#### Records to use

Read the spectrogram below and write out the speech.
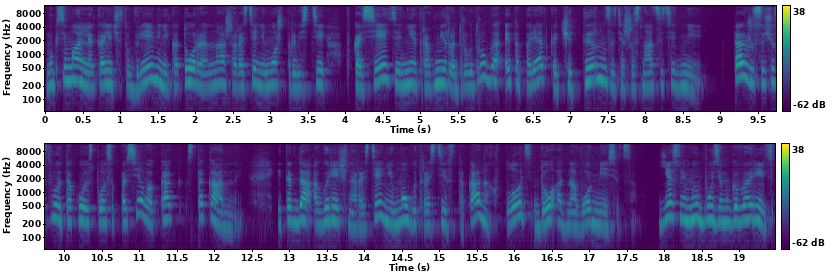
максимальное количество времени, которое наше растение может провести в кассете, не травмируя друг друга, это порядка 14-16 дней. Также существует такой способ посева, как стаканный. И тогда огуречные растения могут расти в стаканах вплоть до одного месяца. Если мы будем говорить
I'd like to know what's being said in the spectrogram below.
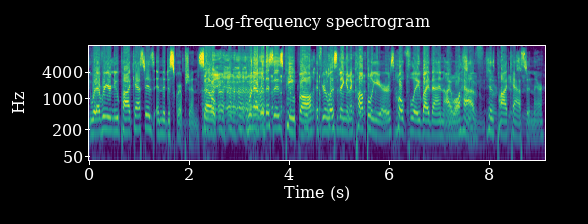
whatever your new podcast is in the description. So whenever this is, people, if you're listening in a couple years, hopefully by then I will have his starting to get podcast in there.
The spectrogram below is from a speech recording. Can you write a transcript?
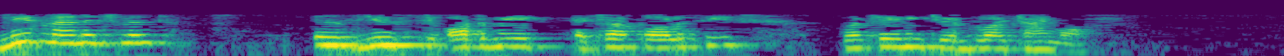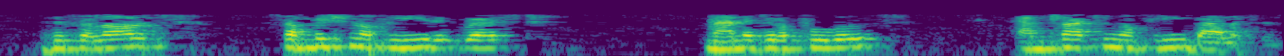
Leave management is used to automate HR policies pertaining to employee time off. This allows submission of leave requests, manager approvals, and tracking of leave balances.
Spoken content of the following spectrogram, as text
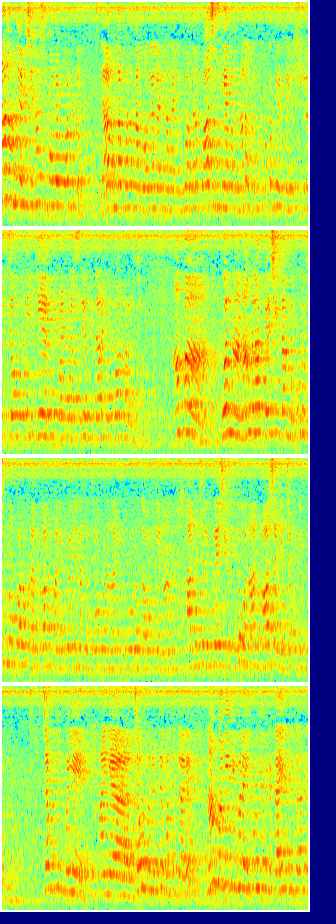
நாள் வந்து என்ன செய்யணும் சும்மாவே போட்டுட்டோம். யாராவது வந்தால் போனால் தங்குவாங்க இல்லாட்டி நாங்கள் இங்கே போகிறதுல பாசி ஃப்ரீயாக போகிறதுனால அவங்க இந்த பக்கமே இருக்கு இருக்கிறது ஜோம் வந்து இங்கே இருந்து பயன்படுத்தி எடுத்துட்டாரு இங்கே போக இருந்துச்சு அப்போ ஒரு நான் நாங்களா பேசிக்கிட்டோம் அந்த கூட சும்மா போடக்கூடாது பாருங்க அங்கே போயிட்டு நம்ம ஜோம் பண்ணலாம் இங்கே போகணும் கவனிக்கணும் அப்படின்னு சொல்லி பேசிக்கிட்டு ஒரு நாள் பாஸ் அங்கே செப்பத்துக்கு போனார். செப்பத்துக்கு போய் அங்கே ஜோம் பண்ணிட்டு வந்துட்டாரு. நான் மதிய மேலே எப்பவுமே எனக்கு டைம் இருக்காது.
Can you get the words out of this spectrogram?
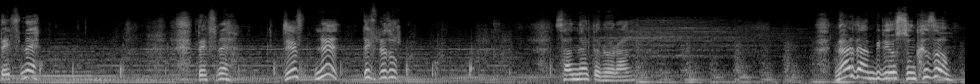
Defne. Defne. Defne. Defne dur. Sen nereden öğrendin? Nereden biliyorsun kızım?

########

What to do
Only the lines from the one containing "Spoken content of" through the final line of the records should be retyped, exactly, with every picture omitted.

Exercise solution
Spoken content of the following spectrogram, as text
நாள் வந்து என்ன செய்யணும் சும்மாவே போட்டுட்டோம். யாராவது வந்தால் போனால் தங்குவாங்க இல்லாட்டி நாங்கள் இங்கே போகிறதுல பாசி ஃப்ரீயாக போகிறதுனால அவங்க இந்த பக்கமே இருக்கு இருக்கிறது ஜோம் வந்து இங்கே இருந்து பயன்படுத்தி எடுத்துட்டாரு இங்கே போக இருந்துச்சு அப்போ ஒரு நான் நாங்களா பேசிக்கிட்டோம் அந்த கூட சும்மா போடக்கூடாது பாருங்க அங்கே போயிட்டு நம்ம ஜோம் பண்ணலாம் இங்கே போகணும் கவனிக்கணும் அப்படின்னு சொல்லி பேசிக்கிட்டு ஒரு நாள் பாஸ் அங்கே செப்பத்துக்கு போனார். செப்பத்துக்கு போய் அங்கே ஜோம் பண்ணிட்டு வந்துட்டாரு. நான் மதிய மேலே எப்பவுமே எனக்கு டைம் இருக்காது.
Can you get the words out of this spectrogram?
Defne. Defne. Defne. Defne dur. Sen nereden öğrendin? Nereden biliyorsun kızım?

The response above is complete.